Wilhelm Mundt at Skulpturenpark Waldfrieden, Wuppertal, Germany
Wilhelm Mundt - Unklumpen
Wilhelm Mundt's "Trashstones" — the product of a labor intensive work process that transforms garbage, studio debris and sometimes found objects into stones — have had a place in the Skulpturenpark for years. Now, in a solo exhibition of current work, Mundt presents new aspects of his artistic development.
Mundt began with large-scale, mostly site-specific installations that placed industrial production processes and function-based forms in an autonomous artistic context. Mundt has and continues to present artistic creation as a "working performance." The performative dimension of his work is documented, among other things, in musical performances as well as films he records parallel to his sculptural works.

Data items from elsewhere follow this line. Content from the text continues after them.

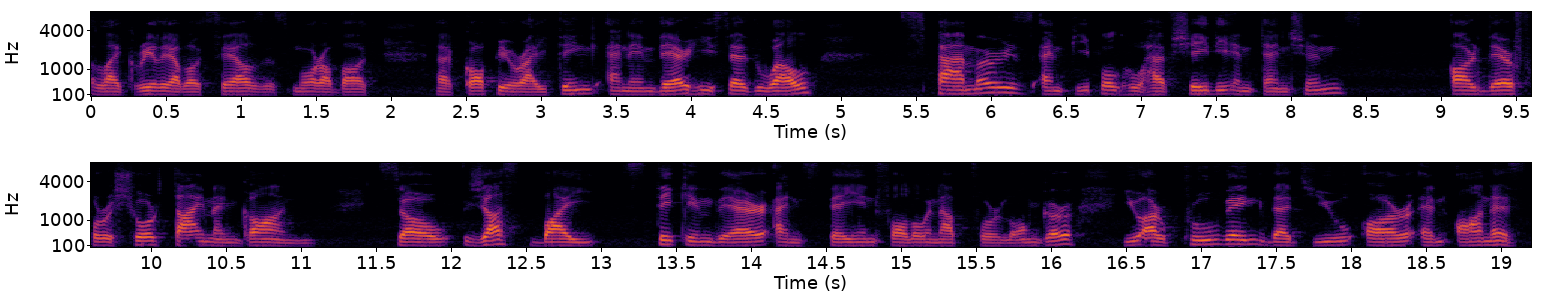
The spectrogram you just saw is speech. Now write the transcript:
like really about sales, it's more about uh, copywriting. And in there, he says, well, spammers and people who have shady intentions are there for a short time and gone. So just by sticking there and staying following up for longer, you are proving that you are an honest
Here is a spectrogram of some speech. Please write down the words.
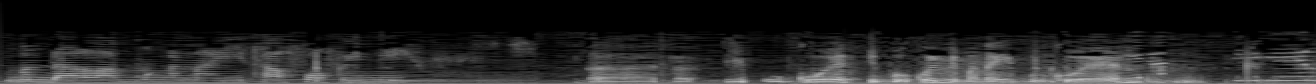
mendalam mengenai self love ini. Eh, ibu gue ibu gue di mana ibu gue Pikir.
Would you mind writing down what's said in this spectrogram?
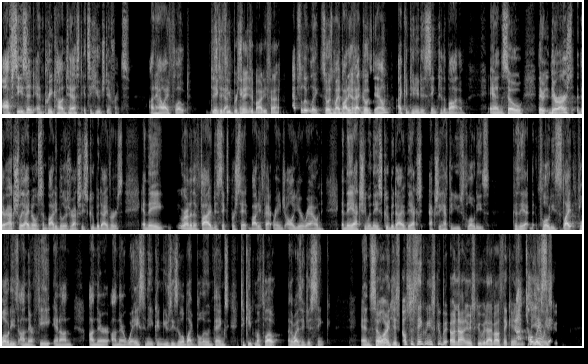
off season and pre contest, it's a huge difference on how I float. Just Big a few percentage of body fat. Absolutely. So as my body yeah. fat goes down, I continue to sink to the bottom. And so there there are there actually I know some bodybuilders who are actually scuba divers and they run in the five to six percent body fat range all year round. And they actually, when they scuba dive, they actually actually have to use floaties because they floaties, slight floaties on their feet and on on their on their waist, and you can use these little like balloon things to keep them afloat. Otherwise, they just sink. And so, well, aren't you supposed to sink when you scuba? Oh, not when you scuba dive. I was thinking, totally yeah, sink.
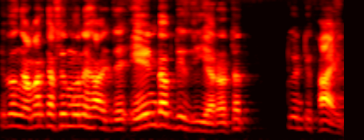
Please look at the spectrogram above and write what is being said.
এবং আমার কাছে মনে হয় যে এন্ড অফ দিস ইয়ার অর্থাৎ টোয়েন্টি ফাইভ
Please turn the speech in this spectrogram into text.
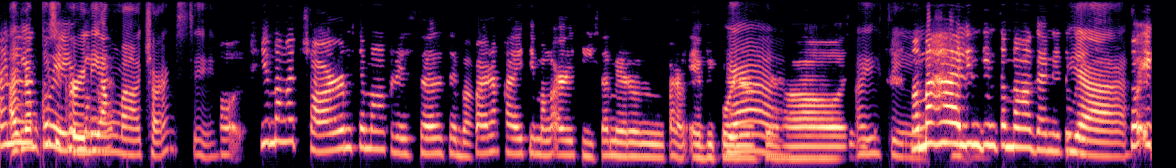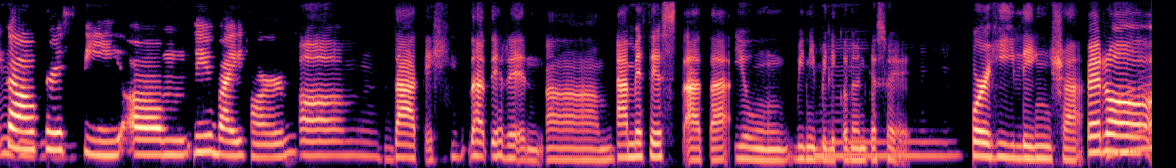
Ano Alam ko si eh, yung Curly mga- ang mga charms eh. Oh, yung mga charms, yung mga crystals, diba? Parang kahit yung mga artista, meron parang every corner of their Yeah. house. I think. Mamahalin din to mga ganito. eh. Yeah. So, ikaw, Mm-mm. Christy, um, do you buy charms? Um, dati, dati rin. Um, amethyst ata yung binibili ko nun kasi Mm. For healing siya. Pero, Ah.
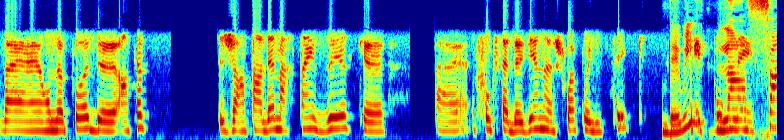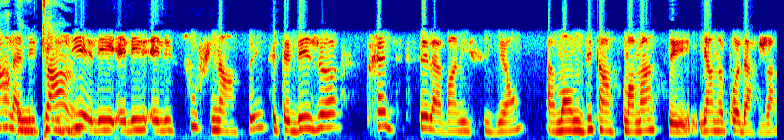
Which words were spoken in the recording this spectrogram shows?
Ben, on n'a pas de. En fait, j'entendais Martin dire que euh, faut que ça devienne un choix politique. Ben oui, l'enfant la DPJ, elle est, elle est, elle est sous-financée. C'était déjà très difficile avant les fusions. On me dit qu'en ce moment, c'est, il y en a pas d'argent.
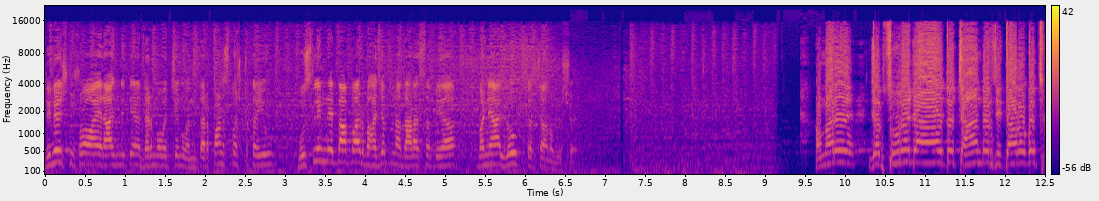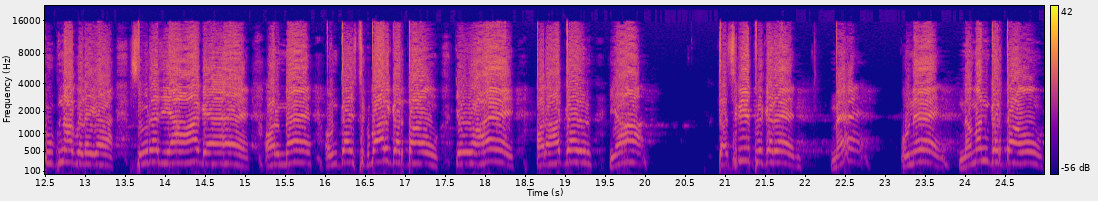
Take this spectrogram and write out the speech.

In this regard, Mundt can be seen as an important representative of a generation of artists who practice multi-medial or multivalent cultural crossover: The interlacing of art and life, of the quotidian and aesthetic practice. A comprehensive artistic approach combing aesthetics and ethics, irony and earnestness — a point certainly relating it to Joseph Beuys or Roman Signer — characterizes Mundt's work to this day. And that is what makes them more than neo-Dadaist gimmicks or purist self-referential formal experiments. They are, in the best sense, transformations of the (banal) experience or the (trivially) lived, into meaningful, sensually comprehensible beauty.

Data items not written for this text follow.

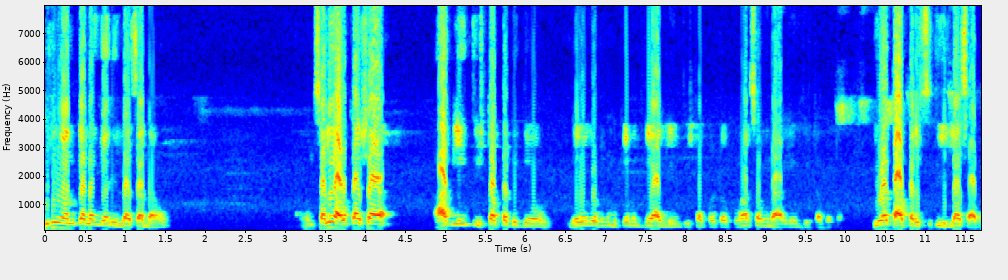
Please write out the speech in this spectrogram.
ನೀವು ಅನ್ಕೊಂಡಂಗೆ ಏನಿಲ್ಲ ಸರ್ ನಾವು. ಒಂದ್ಸಲ ಅವಕಾಶ ಆಗಲಿ ಅಂತ ಇಷ್ಟಪಟ್ಟಿದ್ದೆವು ದೇವೇಗೌಡರು ಮುಖ್ಯಮಂತ್ರಿ ಆಗಲಿ ಅಂತ ಇಷ್ಟಪಟ್ಟು ಕುಮಾರಸ್ವಾಮಿನ ಆಗಲಿ ಅಂತ ಇಷ್ಟಪಟ್ಟು ಇವತ್ತು ಆ ಪರಿಸ್ಥಿತಿ ಇಲ್ಲ ಸರ್.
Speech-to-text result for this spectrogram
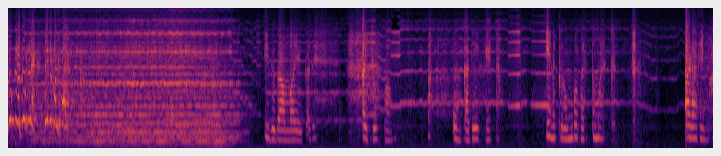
தூக்குல தூக்குல வீட்டு கொண்டு போல இதுதான் அம்மா என் கதை. ஐயோ பாவி உன் கதையை கேட்டா எனக்கு ரொம்ப வருத்தமா இருக்கு. அழாதேம்மா.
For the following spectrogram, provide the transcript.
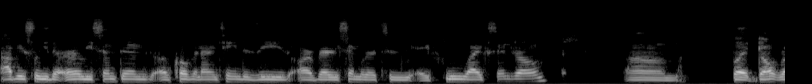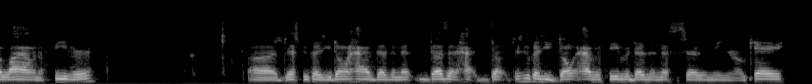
obviously, the early symptoms of COVID 19 disease are very similar to a flu like syndrome, um, but don't rely on a fever. Uh, just because you don't have doesn't doesn't ha- just because you don't have a fever doesn't necessarily mean you're okay.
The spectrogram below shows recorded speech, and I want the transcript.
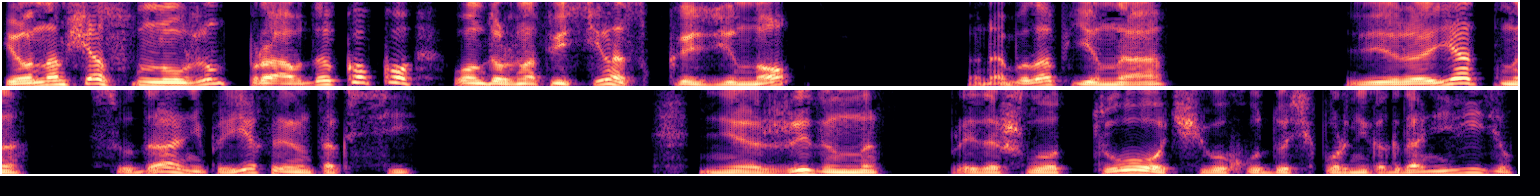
и он нам сейчас нужен, правда, Коко? Он должен отвезти нас в казино. Она была пьяна. Вероятно, сюда они приехали на такси. Неожиданно произошло то, чего Худ до сих пор никогда не видел.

The "Trashstones" series in particular, which Mundt began with stone 001 in 1989, shows the artist as a personality that reflects upon the sculptural traditions and conventions of modernity (as well as breaks therein) while at the same time employing intellectual and technical probity to renew their content — making Mundt one of the most innovative sculptors of the day.